Khadija Arian recalls hearing gunfire the night before the Taliban seized control. ‘It felt like the bullets were piercing through my heart because I knew that the Taliban were near.’ Photo by Matthew Modoono/Northeastern University.

Northeastern leaders discussed the opportunity to support refugees, and they quickly arrived at the same conclusion—“We are a global university, and we have a social responsibility to support these students from Afghanistan who are looking for hope and an education,” says Mallik Sundaram, associate vice president of international enrollment management, and dean of the Office of Global Services.

“These students have already been through quite a lot. Northeastern will now be their home away from home, and we are their family.”

A variety of offices sprang into action to manage the visa process, register the students for classes, and find housing just weeks before the semester began. The students were in the military camp’s cafeteria when they opened an email from Northeastern notifying them that they had been accepted with a full scholarship, including housing.

“We were so happy, we just wanted to shout,” says Aziz. “I told them ‘OK, girls, we are at Northeastern for real.’” Upon their arrival they were quickly presented with branded gear. “We have a Northeastern hat, mask, hoodie, water bottle, everything,” laughs Sherindil.
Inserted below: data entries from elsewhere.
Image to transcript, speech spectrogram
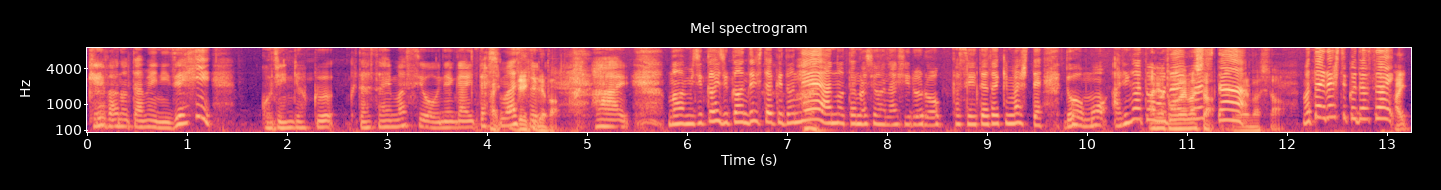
競馬のためにぜひご尽力くださいますようお願いいたします。はい、できれば。はい。まあ短い時間でしたけどね、はい、あの楽しいお話いろいろお聞かせいただきましてどうもありがとうございました。ままたいらしてください。はい。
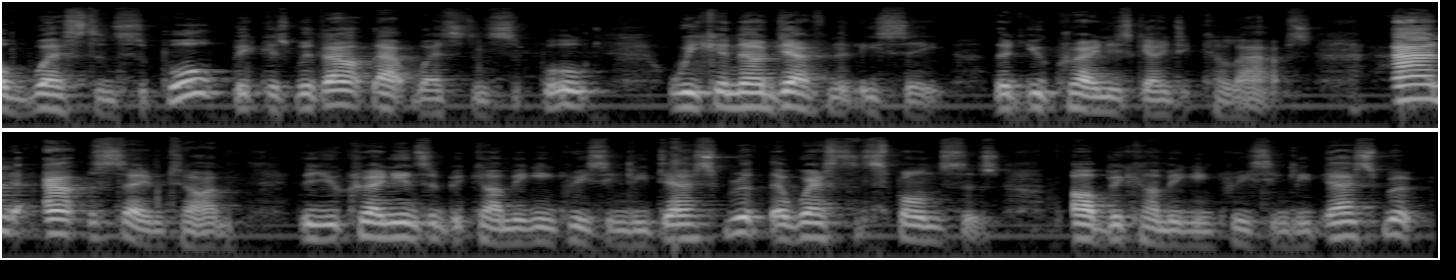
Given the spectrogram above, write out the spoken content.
of Western support, because without that Western support, we can now definitely see that Ukraine is going to collapse. And at the same time, the Ukrainians are becoming increasingly desperate. Their Western sponsors are becoming increasingly desperate.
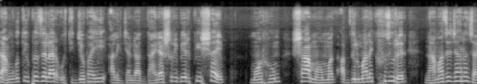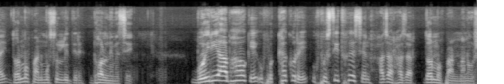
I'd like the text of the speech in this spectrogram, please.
রামগতি উপজেলার ঐতিহ্যবাহী আলেকজান্ডার দায়রা শরীফের পীর সাহেব, মরহুম শাহ মোহাম্মদ আব্দুল মালেক হুজুরের নামাজে জানা যায় ধর্মপান মুসল্লিদের ঢল নেমেছে। বৈরী আবহাওয়াকে উপেক্ষা করে উপস্থিত হয়েছেন হাজার হাজার ধর্মপ্রাণ মানুষ।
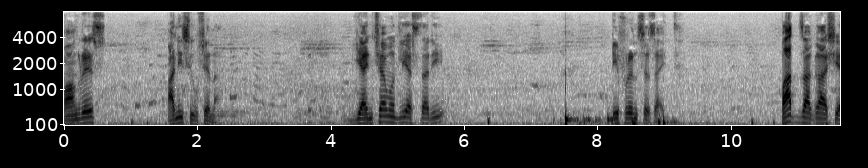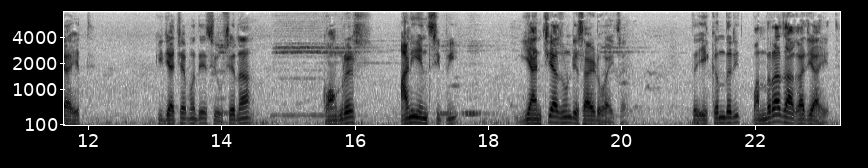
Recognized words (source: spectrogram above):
काँग्रेस आणि शिवसेना यांच्यामधली असणारी डिफरन्सेस आहेत. पाच जागा अशी आहेत की ज्याच्यामध्ये शिवसेना काँग्रेस आणि एन सी पी यांची अजून डिसाईड व्हायचं आहे. तर एकंदरीत पंधरा जागा ज्या आहेत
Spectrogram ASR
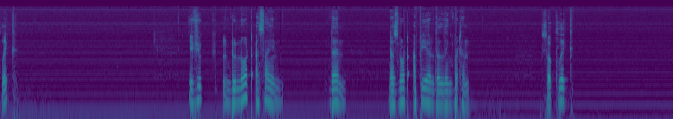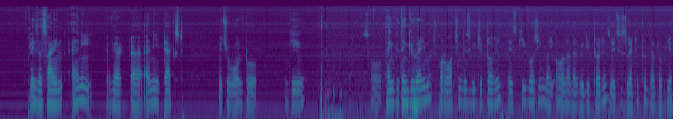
Click. If you do not assign then does not appear the link button. So click. Please assign any where uh, any text which you want to give. So thank you thank you very much for watching this video tutorial. Please keep watching my all other video tutorials which is related to WPF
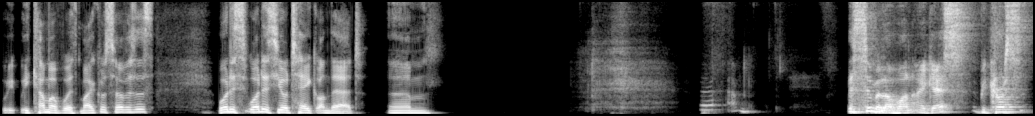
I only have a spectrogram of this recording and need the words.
We, we, come up with microservices. What is what is your take on that? Um, a similar one, I guess, because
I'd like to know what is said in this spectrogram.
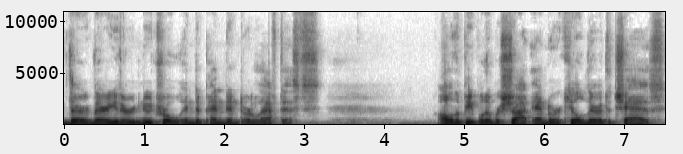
They're they're either neutral, independent, or leftists all of the people that were shot and or killed there at the Chaz.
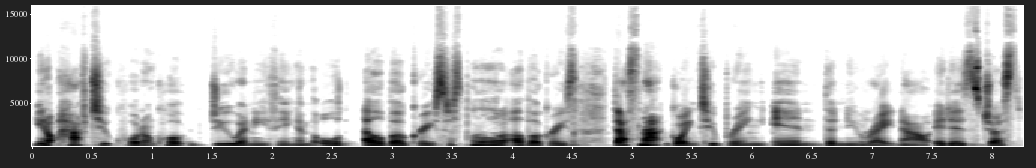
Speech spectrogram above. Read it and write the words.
You don't have to quote unquote do anything and the old elbow grease. Just put a little elbow grease. That's not going to bring in the new right now. It is just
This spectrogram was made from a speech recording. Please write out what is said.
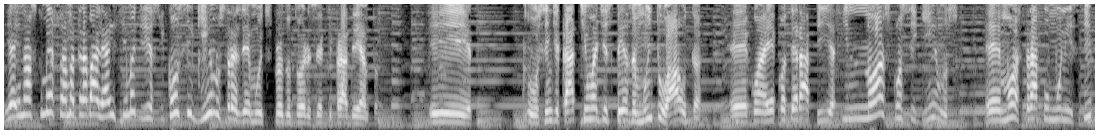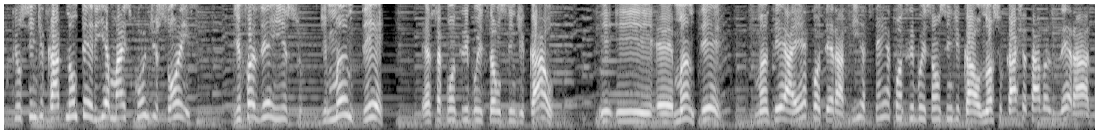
E aí nós começamos a trabalhar em cima disso e conseguimos trazer muitos produtores aqui para dentro. E o sindicato tinha uma despesa muito alta é, com a ecoterapia e nós conseguimos é, mostrar para o município que o sindicato não teria mais condições de fazer isso, de manter essa contribuição sindical e, e é, manter, manter a ecoterapia sem a contribuição sindical. Nosso caixa estava zerado.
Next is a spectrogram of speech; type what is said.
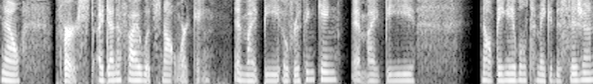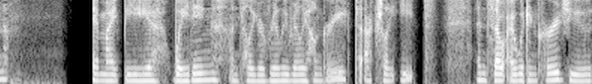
Now, first, identify what's not working. It might be overthinking, it might be not being able to make a decision, it might be waiting until you're really, really hungry to actually eat. And so I would encourage you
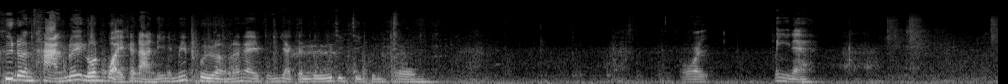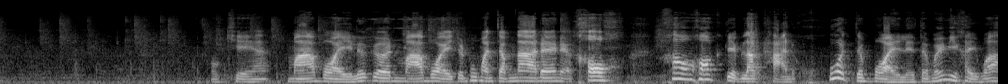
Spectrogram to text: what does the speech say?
คือเดินทางด้วยรถบ่อยขนาดนี้นี่ไม่เปลืองแล้วไง ผมอยากจะรู้จริง ๆ คุณโฮม โอ้ย นี่แน่โอเคฮะ มาบ่อยเหลือเกิน มาบ่อย จนพวกมันจำหน้าได้เนี่ย เข้า เข้าห้องเก็บหลักฐานโคตรจะบ่อยเลย แต่ไม่มีใครว่า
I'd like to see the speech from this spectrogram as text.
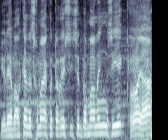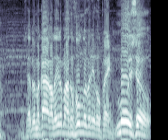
Jullie hebben al kennis gemaakt met de Russische bemanning, zie ik. Oh ja, ze hebben elkaar al helemaal gevonden, meneer Opeen. Mooi zo.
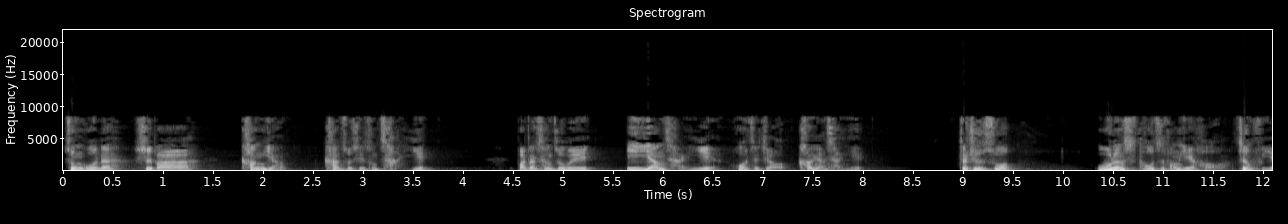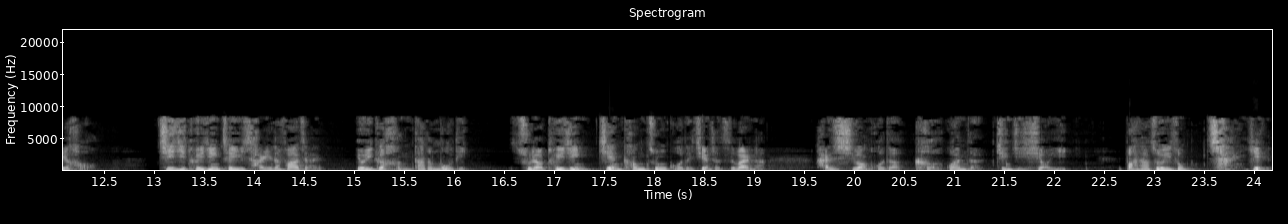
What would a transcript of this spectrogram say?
中国呢是把康养看作是一种产业，把它称作为医养产业或者叫康养产业。这就是说，无论是投资方也好，政府也好，积极推进这一产业的发展，有一个很大的目的，除了推进健康中国的建设之外呢，还是希望获得可观的经济效益，把它作为一种产业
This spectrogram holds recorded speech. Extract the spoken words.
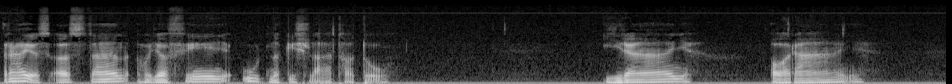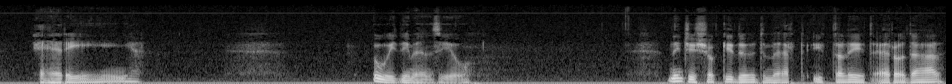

With the spring semester in full swing, they have not yet had a chance to visit every nook and cranny on campus, but they pledge to go exploring soon. The students also appreciate Northeastern’s international mindset, which they believe helps others understand the ordeal that they have just been through for the last five months.

“I have become so much stronger, so much more capable,” says Arian. “I’ll come across even more challenges, and I’ll be ready for them.”

For media inquiries, please contact